The 1st North American HS guidelines were recently published. These guidelines were produced through a successful collaboration between the Canadian and American Hidradenitis Suppurativa foundations. The primary audience is dermatologists but the guidelines provide useful information for all healthcare providers managing HS patients. They cover wide-ranging topics including disease severity assessment, screening for risk factors & comorbidities, pain management, wound care, alternative interventions, medical therapies, and surgical approaches. It is important to emphasize, as pointed out by the authors of the guidelines, these guidelines provide recommendations for the management of HS based on the available evidence at the time of preparation as interpreted by the opinions of the experts involved in the development of the guidelines. They are not meant to set a standard of care as each HS patient is unique in presentation, disease severity, comorbidities, contraindications, and response to treatment. Here are some of the highlights from the guidelines:
The guidelines are available as an open-access publication in 2 parts and they can be accessed on the website of the Journal of the American Academy of Dermatology:
Dr. Ralph George MD FRCSC
Although many HS patients are nervous or even reluctant about surgery, an operation can sometimes be very helpful. It is important to understand what surgery can and cannot do. For most people with HS surgery cannot offer a cure. HS is a chronic disease – like rheumatoid arthritis is a chronic disease. Neither condition can be cured by surgery, but just like joint surgery will help an arthritic, a planned surgical intervention can help an HS patient. It is important that the HS patient and surgeon understand the goals of surgery and both have reasonable expectations of the outcome.

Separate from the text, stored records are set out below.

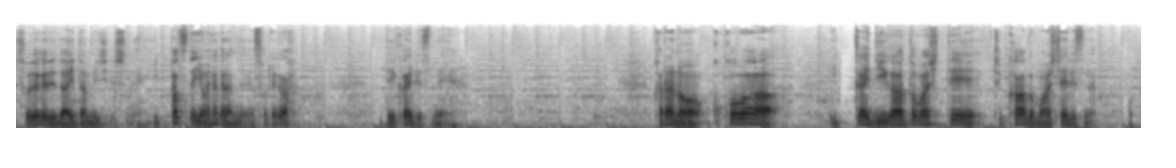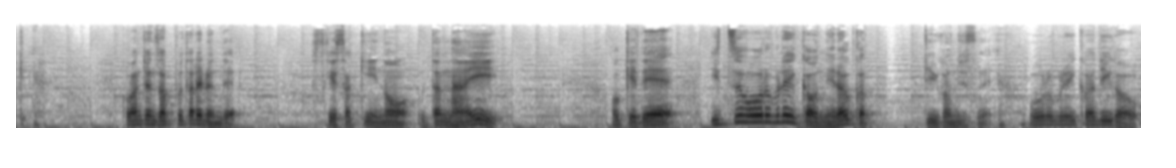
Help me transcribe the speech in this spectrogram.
それだけで大ダメージですね。一発で400なんでね、それが、でかいですね。からの、ここは、一回ディガー飛ばして、ちょカード回したいですね。オッケー。これワンチャンザップ打たれるんで、スケ先の打たない、オッケーで、いつウォールブレイカーを狙うかっていう感じですね。ウォールブレイカーディガーを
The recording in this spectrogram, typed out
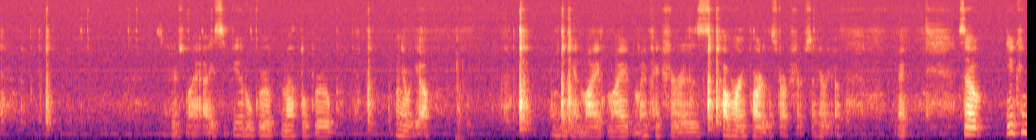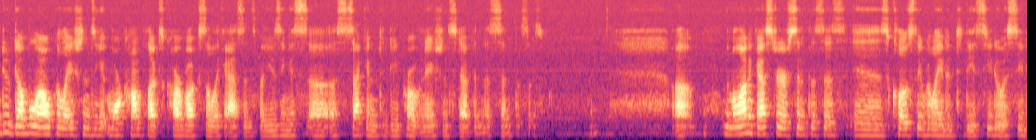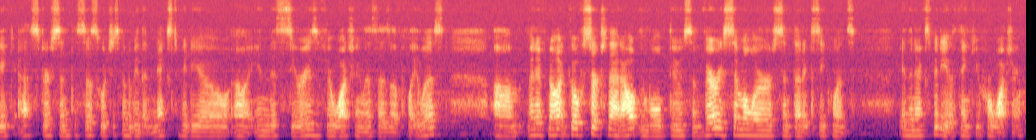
So here's my isobutyl group, methyl group, and here we go. And again, my, my, my picture is covering part of the structure, so here we go. Right. So you can do double alkylations to get more complex carboxylic acids by using a, a second deprotonation step in this synthesis. Um, the malonic ester synthesis is closely related to the acetoacetic ester synthesis, which is going to be the next video uh, in this series if you're watching this as a playlist. Um, and if not, go search that out and we'll do some very similar synthetic sequence in the next video. Thank you for watching.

Surgery works best when it’s directed at a specific problem area- like a persistent recurring area of tunneling and discharge. Surgery doesn’t mean the HS will never come back – but relief for a stubborn area can be achieved. Surgery works best when combined with the best possible ongoing medical care. Any biologic or antibiotic treatments should continue before and after surgery. With a planned operation the dermatologist should make every effort to get the HS as controlled as possible – giving the procedure the best opportunity for success.
Remember- surgery works best in the setting of optimal and ongoing medical care by the dermatologist. It is a team effort!
Reviewed by Dr. Raed Alhusayen MBBS MSc (Clin/Epi) FRCPC
Link to abstract:
In December 2018, the British Association of Dermatologists (BAD) published its new guidelines for the management of HS. This is a great asset for physicians caring for HS patients.
Link to abstract: